**RECORDS FOR PROCESSING:**
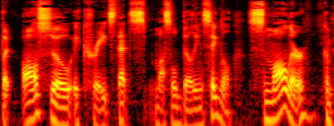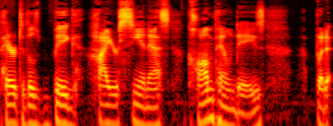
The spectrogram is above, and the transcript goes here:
But also, it creates that muscle building signal. Smaller compared to those big, higher CNS compound days, but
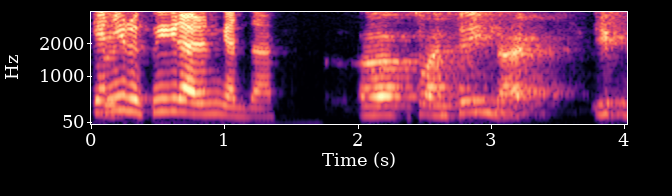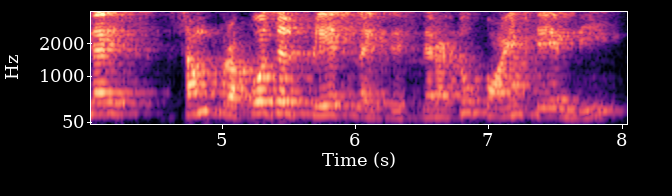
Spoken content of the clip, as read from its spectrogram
Can So- you repeat? I didn't get that. Uh, so I'm saying that if there is some proposal placed like this, there are two points A and B,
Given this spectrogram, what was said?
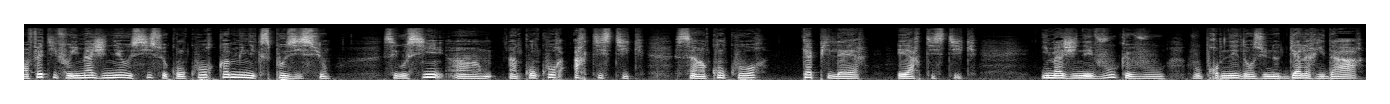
En fait, il faut imaginer aussi ce concours comme une exposition. C'est aussi un, concours artistique. C'est un concours capillaire et artistique. Imaginez-vous que vous vous promenez dans une galerie d'art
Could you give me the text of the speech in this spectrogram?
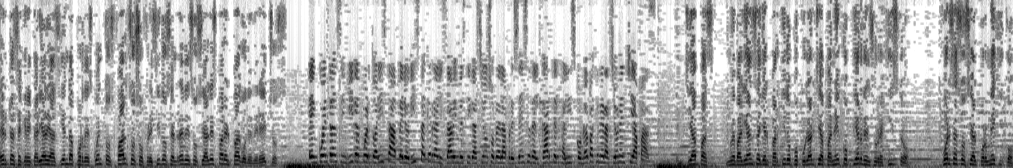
Alerta Secretaría de Hacienda por descuentos falsos ofrecidos en redes sociales para el pago de derechos. Encuentran sin vida en Puerto Arista a periodista que realizaba investigación sobre la presencia del cártel Jalisco Nueva Generación en Chiapas. En Chiapas, Nueva Alianza y el Partido Popular Chiapaneco pierden su registro. Fuerza Social por México,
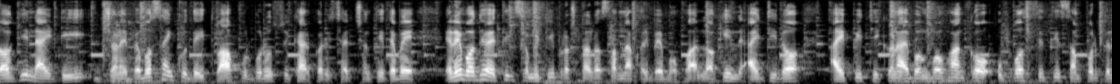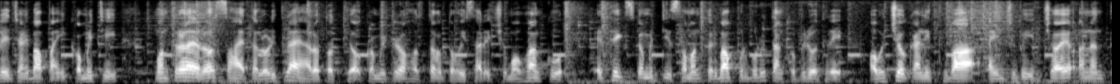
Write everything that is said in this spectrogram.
ଲଗ୍ଇନ୍ ଆଇଡି ଜଣେ ବ୍ୟବସାୟୀଙ୍କୁ ଦେଇଥିବା ପୂର୍ବରୁ ସ୍ୱୀକାର କରିସାରିଛନ୍ତି ତେବେ ଏନେ ମଧ୍ୟ ଏଥିକ୍ସ କମିଟି ପ୍ରଶ୍ନର ସାମ୍ନା କରିବେ ମହୁଆ ଲଗ୍ଇନ୍ ଆଇଡିର ଆଇପି ଠିକଣା ଏବଂ ମହୁଆଙ୍କ ଉପସ୍ଥିତି ସମ୍ପର୍କରେ ଜାଣିବା ପାଇଁ କମିଟି ମନ୍ତ୍ରଣାଳୟର ସହାୟତା ଲୋଡ଼ିଥିଲା ଏହାର ତଥ୍ୟ କମିଟିର ହସ୍ତଗତ ହୋଇସାରିଛି ମହୁଆଙ୍କୁ ଏଥିକ୍ସ କମିଟି ସମନ କରିବା ପୂର୍ବରୁ ତାଙ୍କ ବିରୋଧରେ ଅଭିଯୋଗ ଆଣିଥିବା ଆଇନଜୀବୀ ଜୟ ଅନନ୍ତ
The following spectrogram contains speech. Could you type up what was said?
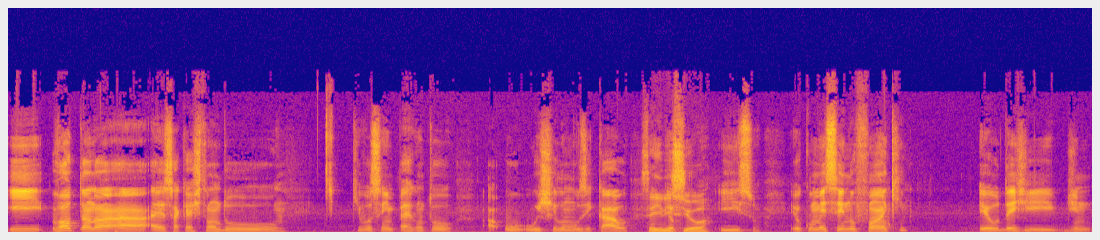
E voltando a, a, essa questão do. Que você me perguntou o, o estilo musical. Você iniciou? Eu, isso. Eu comecei no funk. Eu desde de,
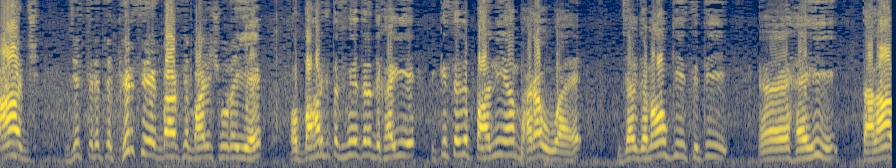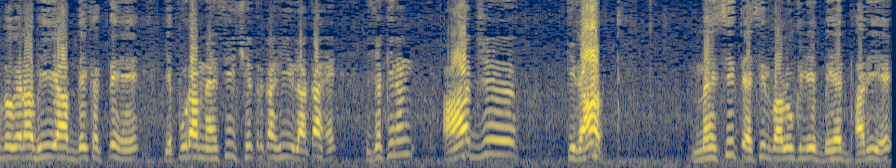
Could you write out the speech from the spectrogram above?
आज जिस तरह से फिर से एक बार से बारिश हो रही है और बाहर की तस्वीरें तरह दिखाइए कि किस तरह से पानी यहाँ भरा हुआ है। जल जमाव की स्थिति है ही। तालाब वगैरह भी आप देख सकते हैं। ये पूरा महसी क्षेत्र का ही इलाका है। यकीनन आज की रात महसी तहसील वालों के लिए बेहद भारी है।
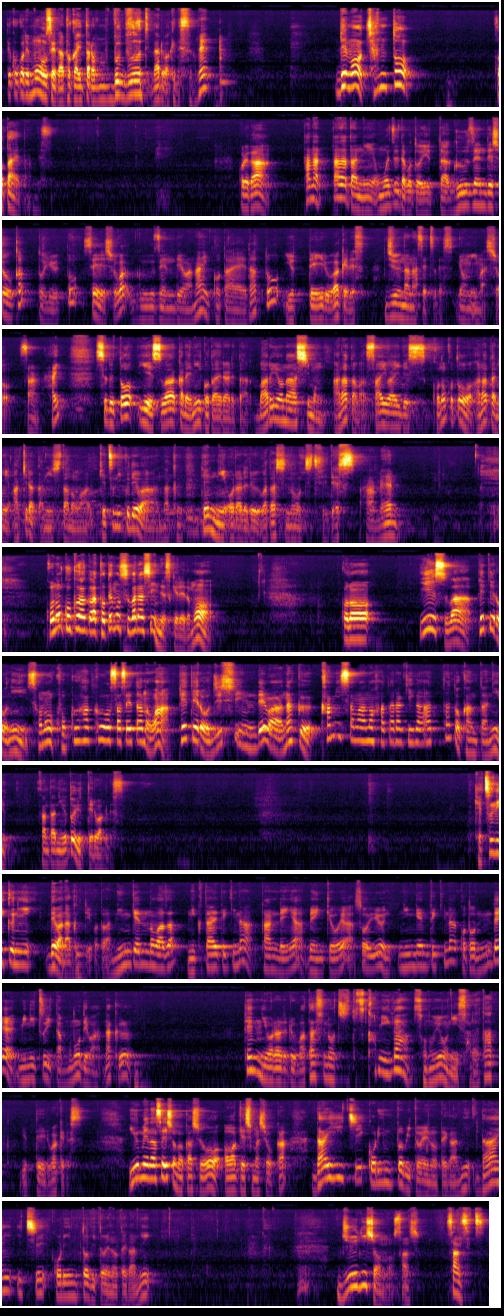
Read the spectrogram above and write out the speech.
でここでモーセだとか言ったらブブーってなるわけですよね。でもちゃんと答えたんです。これがただただ単に思いついたことを言った偶然でしょうかというと聖書は偶然ではない答えだと言っているわけです。17節です。読みましょう。3はい。するとイエスは彼に答えられた。バルヨナ・シモンあなたは幸いです。このことをあなたに明らかにしたのは血肉ではなく天におられる私の父です。アメン。この告白はとても素晴らしいんですけれどもこのイエスはペテロにその告白をさせたのはペテロ自身ではなく神様の働きがあったと簡単に簡単に言うと言っているわけです。血肉にではなくっていうことは人間の技肉体的な鍛錬や勉強やそういう人間的なことで身についたものではなく天におられる私の父です。神がそのようにされたと言っているわけです。有名な聖書の箇所をお分けしましょうか。第一コリント人への手紙。第一コリント人への手紙。12章の 3, 3節。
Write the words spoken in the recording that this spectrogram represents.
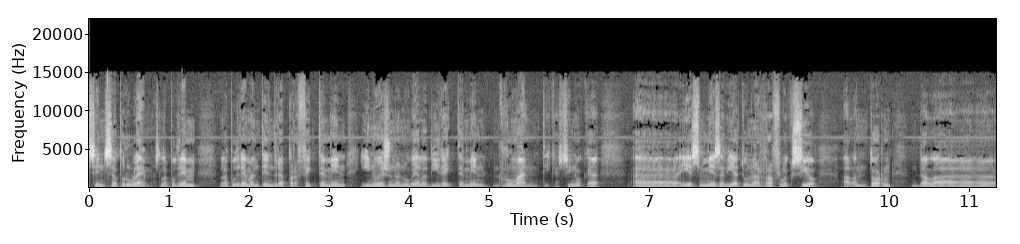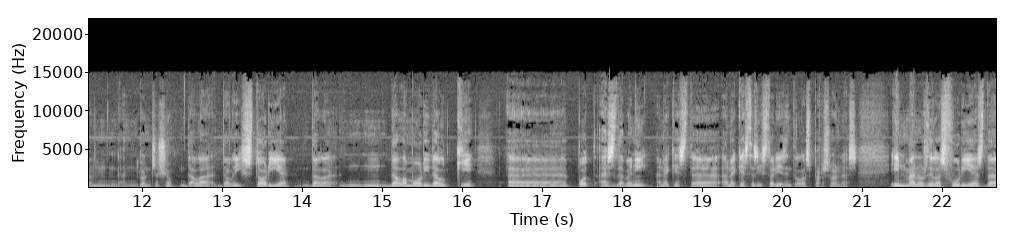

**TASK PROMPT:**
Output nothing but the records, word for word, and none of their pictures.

**YOUR RESPONSE:**
The spectrogram is above, and the transcript goes here:
But also, it creates that muscle building signal. Smaller compared to those big, higher CNS compound days, but
Spoken content of the clip, as read from its spectrogram
Can So- you repeat? I didn't get that. Uh, so I'm saying that if there is some proposal placed like this, there are two points A and B,
Given this spectrogram, what was said?
En fait, il faut imaginer aussi ce concours comme une exposition. C'est aussi un, concours artistique. C'est un concours capillaire et artistique. Imaginez-vous que vous vous promenez dans une galerie d'art
Could you give me the text of the speech in this spectrogram?
Alerta Secretaría de Hacienda por descuentos falsos ofrecidos en redes sociales para el pago de derechos. Encuentran sin vida en Puerto Arista a periodista que realizaba investigación sobre la presencia del cártel Jalisco Nueva Generación en Chiapas. En Chiapas, Nueva Alianza y el Partido Popular Chiapaneco pierden su registro. Fuerza Social por México,
Write everything that is said in this spectrogram.
ଲଗ୍ଇନ୍ ଆଇଡି ଜଣେ ବ୍ୟବସାୟୀଙ୍କୁ ଦେଇଥିବା ପୂର୍ବରୁ ସ୍ୱୀକାର କରିସାରିଛନ୍ତି ତେବେ ଏନେ ମଧ୍ୟ ଏଥିକ୍ସ କମିଟି ପ୍ରଶ୍ନର ସାମ୍ନା କରିବେ ମହୁଆ ଲଗ୍ଇନ୍ ଆଇଡିର ଆଇପି ଠିକଣା ଏବଂ ମହୁଆଙ୍କ ଉପସ୍ଥିତି ସମ୍ପର୍କରେ ଜାଣିବା ପାଇଁ କମିଟି ମନ୍ତ୍ରଣାଳୟର ସହାୟତା ଲୋଡ଼ିଥିଲା ଏହାର ତଥ୍ୟ କମିଟିର ହସ୍ତଗତ ହୋଇସାରିଛି ମହୁଆଙ୍କୁ ଏଥିକ୍ସ କମିଟି ସମନ କରିବା ପୂର୍ବରୁ ତାଙ୍କ ବିରୋଧରେ ଅଭିଯୋଗ ଆଣିଥିବା ଆଇନଜୀବୀ ଜୟ ଅନନ୍ତ
The following spectrogram contains speech. Could you type up what was said?
E voltando a, a, essa questão do. Que você me perguntou o, o estilo musical. Você iniciou? Eu, isso. Eu comecei no funk. Eu desde de,
Could you write out the speech from the spectrogram above?
आज जिस तरह से फिर से एक बार से बारिश हो रही है और बाहर की तस्वीरें तरह दिखाइए कि किस तरह से पानी यहाँ भरा हुआ है। जल जमाव की स्थिति है ही। तालाब वगैरह भी आप देख सकते हैं। ये पूरा महसी क्षेत्र का ही इलाका है। यकीनन आज की रात महसी तहसील वालों के लिए बेहद भारी है।
Read the spectrogram above and write out the speech.
でここでモーセだとか言ったらブブーってなるわけですよね。でもちゃんと答えたんです。これがただただ単に思いついたことを言った偶然でしょうかというと聖書は偶然ではない答えだと言っているわけです。17節です。読みましょう。3はい。するとイエスは彼に答えられた。バルヨナ・シモンあなたは幸いです。このことをあなたに明らかにしたのは血肉ではなく天におられる私の父です。アメン。この告白はとても素晴らしいんですけれどもこのイエスはペテロにその告白をさせたのはペテロ自身ではなく神様の働きがあったと簡単に簡単に言うと言っているわけです。血肉にではなくっていうことは人間の技肉体的な鍛錬や勉強やそういう人間的なことで身についたものではなく天におられる私の父です。神がそのようにされたと言っているわけです。有名な聖書の箇所をお分けしましょうか。第一コリント人への手紙。第一コリント人への手紙。12章の 3, 3節。
Write the words spoken in the recording that this spectrogram represents.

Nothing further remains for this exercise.